Data entries
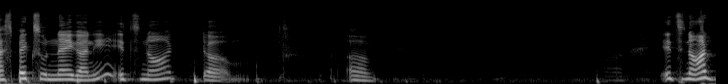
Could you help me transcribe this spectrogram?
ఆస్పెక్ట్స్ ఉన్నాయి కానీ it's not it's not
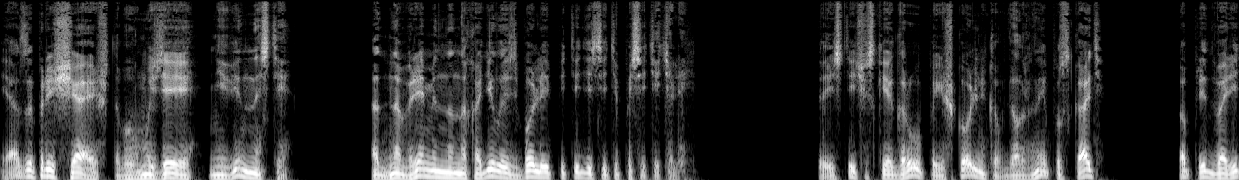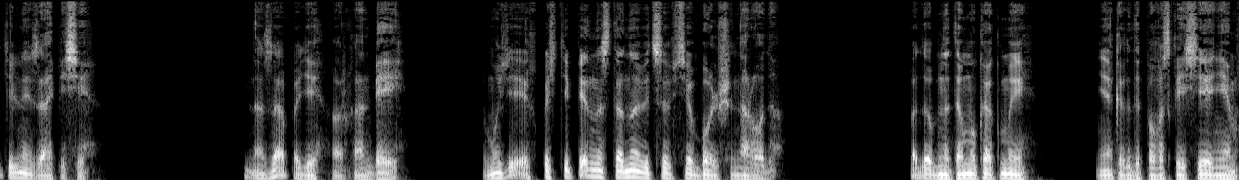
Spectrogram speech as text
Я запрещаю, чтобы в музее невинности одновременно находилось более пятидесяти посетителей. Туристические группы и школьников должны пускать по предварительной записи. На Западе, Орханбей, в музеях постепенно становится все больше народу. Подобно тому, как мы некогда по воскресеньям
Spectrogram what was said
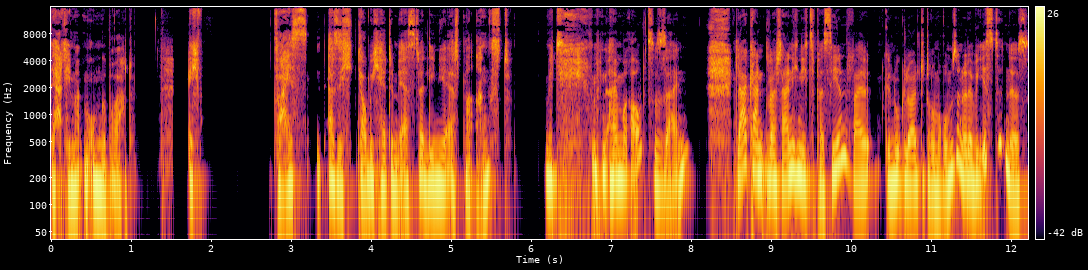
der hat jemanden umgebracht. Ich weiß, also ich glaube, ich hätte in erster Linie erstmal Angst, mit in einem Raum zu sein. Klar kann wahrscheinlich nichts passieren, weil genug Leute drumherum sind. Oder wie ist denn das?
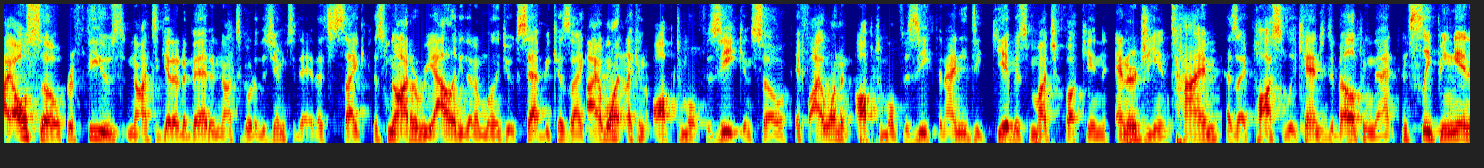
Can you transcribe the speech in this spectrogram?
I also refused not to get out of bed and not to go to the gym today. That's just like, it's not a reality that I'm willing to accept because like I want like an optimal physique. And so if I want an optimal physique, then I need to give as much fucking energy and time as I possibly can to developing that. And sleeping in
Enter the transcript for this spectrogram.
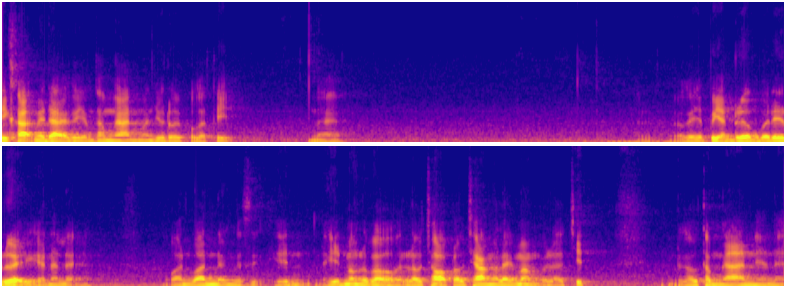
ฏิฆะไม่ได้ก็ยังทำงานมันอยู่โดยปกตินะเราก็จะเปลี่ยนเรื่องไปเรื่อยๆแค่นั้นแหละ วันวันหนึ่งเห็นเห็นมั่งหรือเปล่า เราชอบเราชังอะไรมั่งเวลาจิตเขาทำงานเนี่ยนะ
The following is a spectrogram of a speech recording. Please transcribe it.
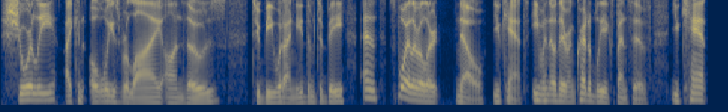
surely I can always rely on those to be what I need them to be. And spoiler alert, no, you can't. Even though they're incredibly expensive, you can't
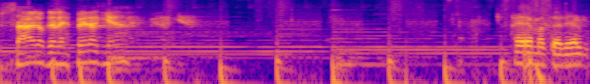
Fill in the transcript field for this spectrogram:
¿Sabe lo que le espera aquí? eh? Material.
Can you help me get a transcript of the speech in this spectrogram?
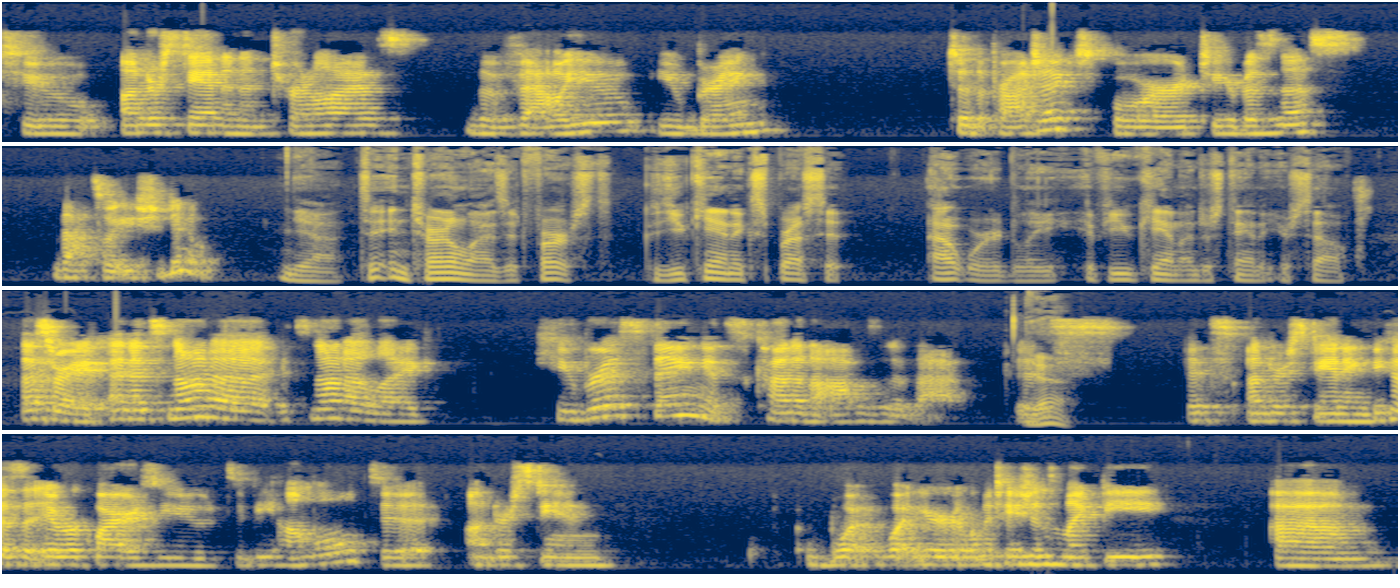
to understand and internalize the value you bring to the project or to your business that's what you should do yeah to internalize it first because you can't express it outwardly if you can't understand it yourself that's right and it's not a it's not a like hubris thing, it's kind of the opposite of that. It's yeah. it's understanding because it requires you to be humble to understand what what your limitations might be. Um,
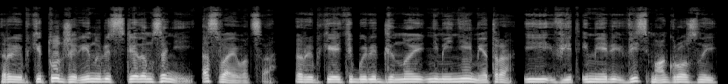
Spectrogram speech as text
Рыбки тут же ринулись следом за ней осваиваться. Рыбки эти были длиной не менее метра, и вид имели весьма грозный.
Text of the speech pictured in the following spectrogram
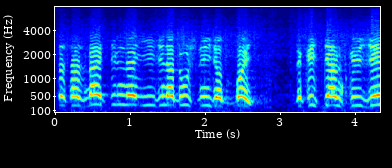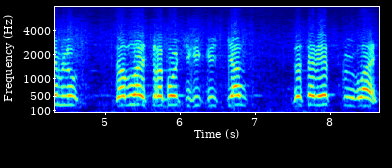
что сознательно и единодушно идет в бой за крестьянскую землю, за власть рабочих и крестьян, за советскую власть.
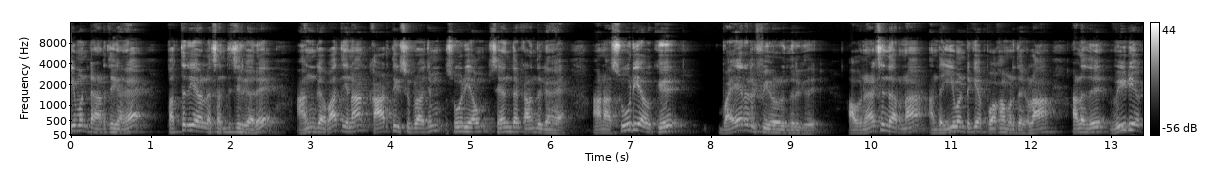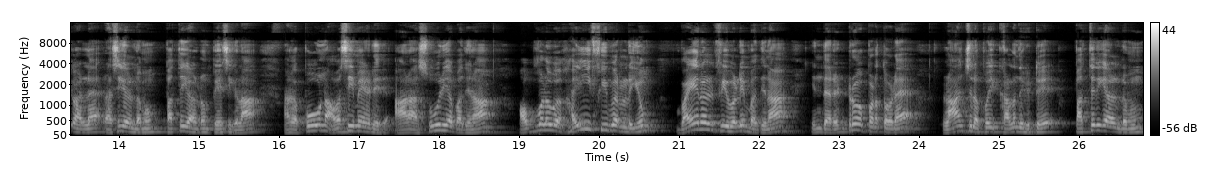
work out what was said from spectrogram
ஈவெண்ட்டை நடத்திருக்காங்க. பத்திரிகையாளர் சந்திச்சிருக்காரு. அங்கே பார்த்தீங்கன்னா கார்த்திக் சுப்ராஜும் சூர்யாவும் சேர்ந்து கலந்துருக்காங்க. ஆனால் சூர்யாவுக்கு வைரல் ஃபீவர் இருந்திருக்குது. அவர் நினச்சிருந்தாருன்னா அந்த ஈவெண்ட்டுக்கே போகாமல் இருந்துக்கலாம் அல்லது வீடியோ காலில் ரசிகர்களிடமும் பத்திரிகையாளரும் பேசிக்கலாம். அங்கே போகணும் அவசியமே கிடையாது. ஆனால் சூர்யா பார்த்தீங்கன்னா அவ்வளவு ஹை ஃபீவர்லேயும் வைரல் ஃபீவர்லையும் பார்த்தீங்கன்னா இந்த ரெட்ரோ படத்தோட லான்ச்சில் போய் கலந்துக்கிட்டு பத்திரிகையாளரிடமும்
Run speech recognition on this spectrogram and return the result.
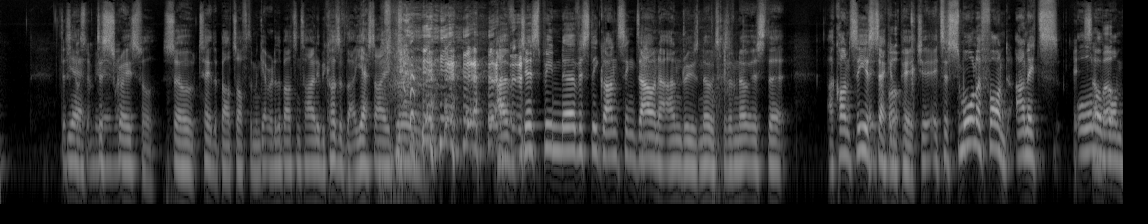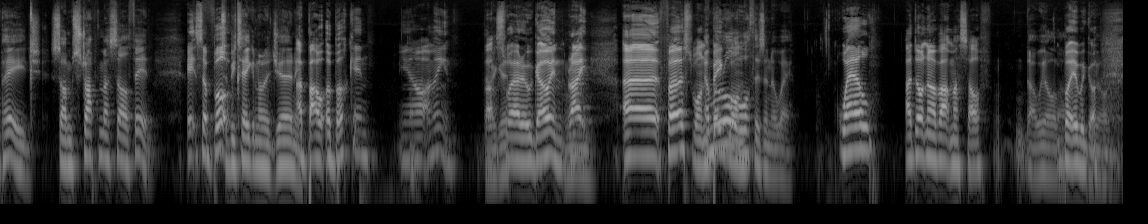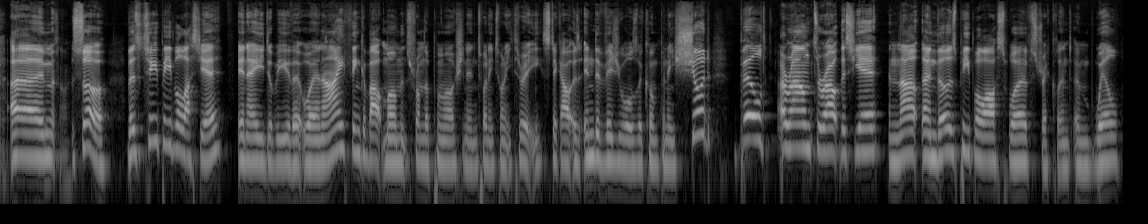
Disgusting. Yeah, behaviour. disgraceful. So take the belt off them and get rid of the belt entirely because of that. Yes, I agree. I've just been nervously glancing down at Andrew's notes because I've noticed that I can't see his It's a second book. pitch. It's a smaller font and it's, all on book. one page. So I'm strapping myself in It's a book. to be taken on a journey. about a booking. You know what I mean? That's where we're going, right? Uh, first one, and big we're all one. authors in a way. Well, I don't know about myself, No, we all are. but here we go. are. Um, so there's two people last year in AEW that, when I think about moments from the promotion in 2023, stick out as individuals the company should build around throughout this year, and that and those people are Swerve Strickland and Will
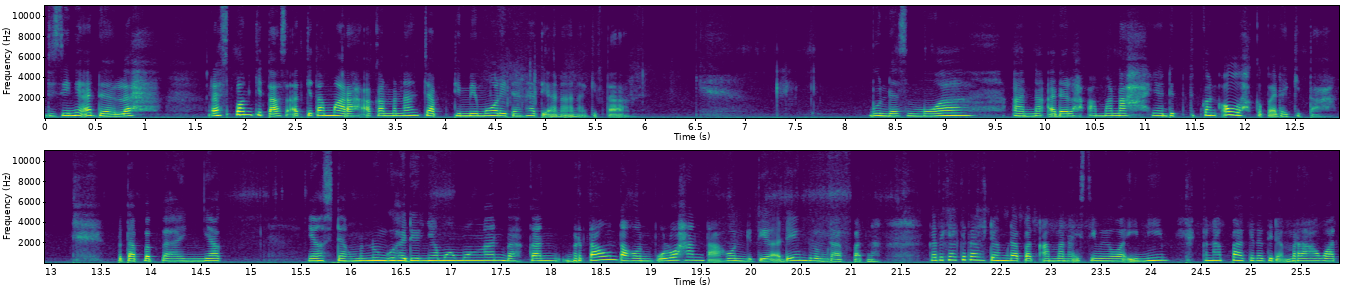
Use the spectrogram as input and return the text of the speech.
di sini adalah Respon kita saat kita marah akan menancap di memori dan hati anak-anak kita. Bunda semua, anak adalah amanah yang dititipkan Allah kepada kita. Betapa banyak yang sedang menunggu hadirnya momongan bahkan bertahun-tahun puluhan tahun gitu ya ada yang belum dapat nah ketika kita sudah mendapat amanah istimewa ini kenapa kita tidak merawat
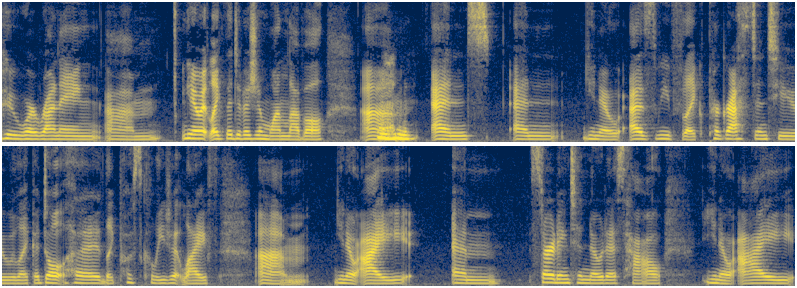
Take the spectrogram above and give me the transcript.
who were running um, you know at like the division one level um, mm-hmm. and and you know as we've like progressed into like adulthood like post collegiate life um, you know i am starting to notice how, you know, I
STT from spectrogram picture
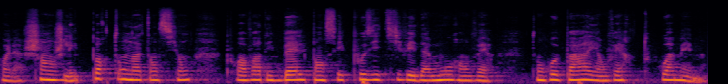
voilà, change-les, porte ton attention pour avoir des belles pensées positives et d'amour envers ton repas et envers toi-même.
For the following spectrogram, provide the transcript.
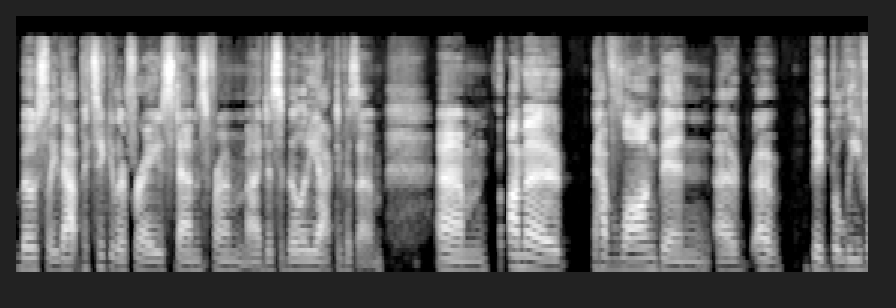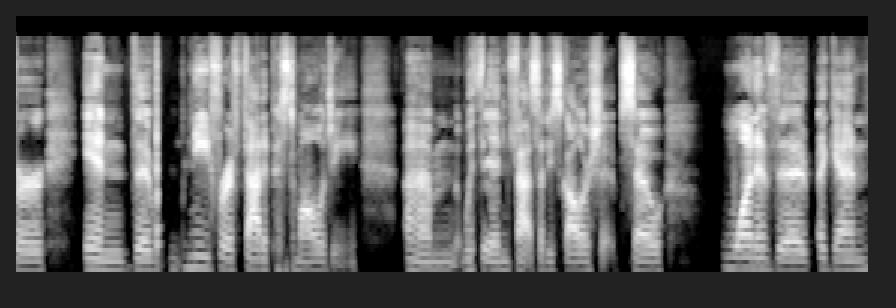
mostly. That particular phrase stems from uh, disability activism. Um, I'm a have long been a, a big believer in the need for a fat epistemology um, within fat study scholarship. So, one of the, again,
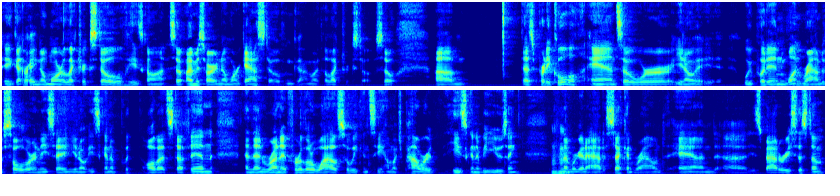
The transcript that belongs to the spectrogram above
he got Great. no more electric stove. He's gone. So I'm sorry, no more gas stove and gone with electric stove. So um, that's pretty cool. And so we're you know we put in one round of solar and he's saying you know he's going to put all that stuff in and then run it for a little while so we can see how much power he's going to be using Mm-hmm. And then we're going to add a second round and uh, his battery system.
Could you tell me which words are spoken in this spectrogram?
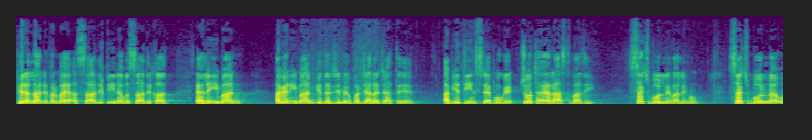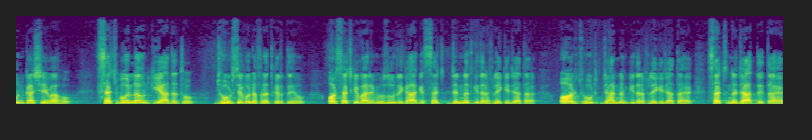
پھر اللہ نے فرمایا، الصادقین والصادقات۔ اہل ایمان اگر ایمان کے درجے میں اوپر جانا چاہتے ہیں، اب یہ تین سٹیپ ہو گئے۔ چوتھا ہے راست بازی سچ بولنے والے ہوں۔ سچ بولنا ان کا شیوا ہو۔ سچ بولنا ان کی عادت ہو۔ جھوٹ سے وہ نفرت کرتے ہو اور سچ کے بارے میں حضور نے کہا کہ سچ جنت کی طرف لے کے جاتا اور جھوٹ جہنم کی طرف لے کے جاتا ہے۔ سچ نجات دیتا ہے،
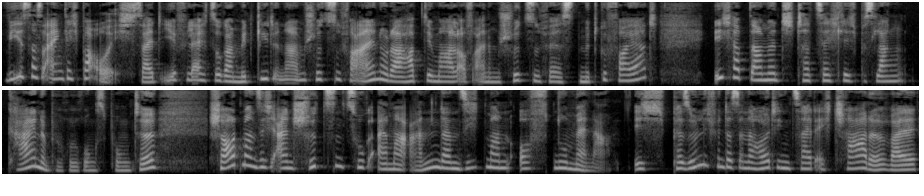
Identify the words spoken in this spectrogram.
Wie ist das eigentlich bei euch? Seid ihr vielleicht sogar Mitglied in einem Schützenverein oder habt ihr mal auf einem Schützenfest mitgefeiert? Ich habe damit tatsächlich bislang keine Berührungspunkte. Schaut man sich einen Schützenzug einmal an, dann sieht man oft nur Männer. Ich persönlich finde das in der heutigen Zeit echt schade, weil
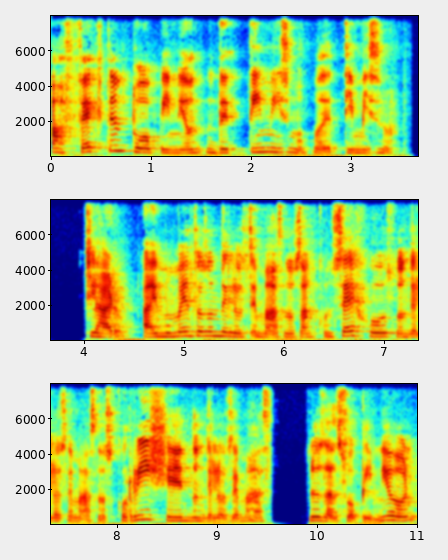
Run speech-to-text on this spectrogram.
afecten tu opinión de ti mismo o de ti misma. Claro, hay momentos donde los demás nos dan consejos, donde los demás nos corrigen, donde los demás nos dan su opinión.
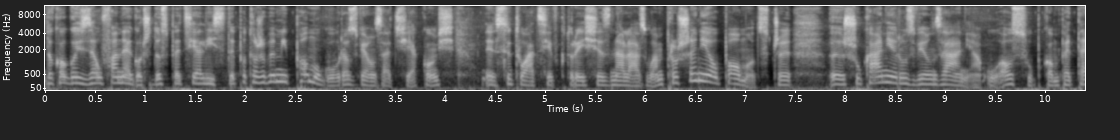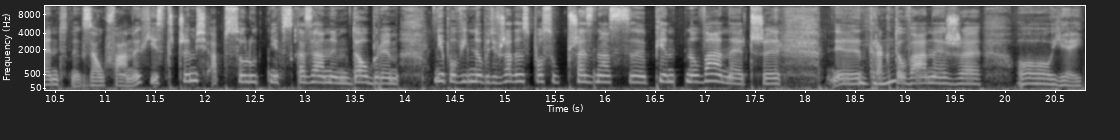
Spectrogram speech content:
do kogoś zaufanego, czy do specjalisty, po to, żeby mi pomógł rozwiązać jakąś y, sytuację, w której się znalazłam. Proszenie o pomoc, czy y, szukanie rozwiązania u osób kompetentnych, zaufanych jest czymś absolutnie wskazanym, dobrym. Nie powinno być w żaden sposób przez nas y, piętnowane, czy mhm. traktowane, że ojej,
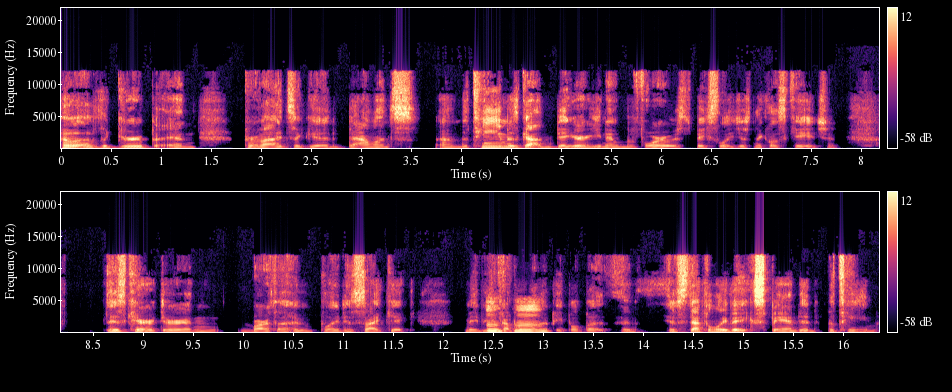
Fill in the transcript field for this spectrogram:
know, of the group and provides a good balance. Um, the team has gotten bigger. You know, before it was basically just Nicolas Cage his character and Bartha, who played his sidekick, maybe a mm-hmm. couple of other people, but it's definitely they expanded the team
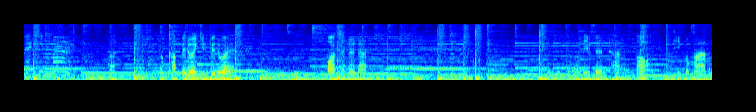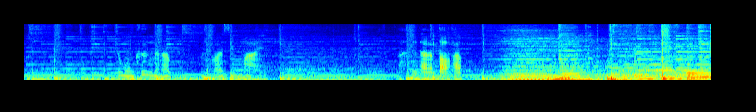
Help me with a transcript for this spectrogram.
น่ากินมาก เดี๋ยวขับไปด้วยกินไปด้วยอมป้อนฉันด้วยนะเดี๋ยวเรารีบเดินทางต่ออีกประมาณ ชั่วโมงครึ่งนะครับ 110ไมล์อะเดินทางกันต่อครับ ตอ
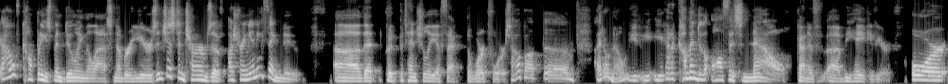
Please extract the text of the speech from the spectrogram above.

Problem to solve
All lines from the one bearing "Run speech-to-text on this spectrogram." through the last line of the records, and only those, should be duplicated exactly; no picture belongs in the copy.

Result
Run speech-to-text on this spectrogram.
afecten tu opinión de ti mismo o de ti misma. Claro, hay momentos donde los demás nos dan consejos, donde los demás nos corrigen, donde los demás nos dan su opinión.
Spectrogram speech content:
do kogoś zaufanego, czy do specjalisty, po to, żeby mi pomógł rozwiązać jakąś y, sytuację, w której się znalazłam. Proszenie o pomoc, czy y, szukanie rozwiązania u osób kompetentnych, zaufanych jest czymś absolutnie wskazanym, dobrym. Nie powinno być w żaden sposób przez nas y, piętnowane, czy mhm. traktowane, że ojej,
Fill in the transcript field for this spectrogram:
know, of the group and provides a good balance. Um, the team has gotten bigger. You know, before it was basically just Nicolas Cage his character and Bartha, who played his sidekick, maybe a mm-hmm. couple of other people, but it's definitely they expanded the team
Help me with a transcript for this spectrogram.
น่ากินมาก เดี๋ยวขับไปด้วยกินไปด้วยอมป้อนฉันด้วยนะเดี๋ยวเรารีบเดินทางต่ออีกประมาณ ชั่วโมงครึ่งนะครับ 110ไมล์อะเดินทางกันต่อครับ ตอ
Please extract the text of the speech from the spectrogram above.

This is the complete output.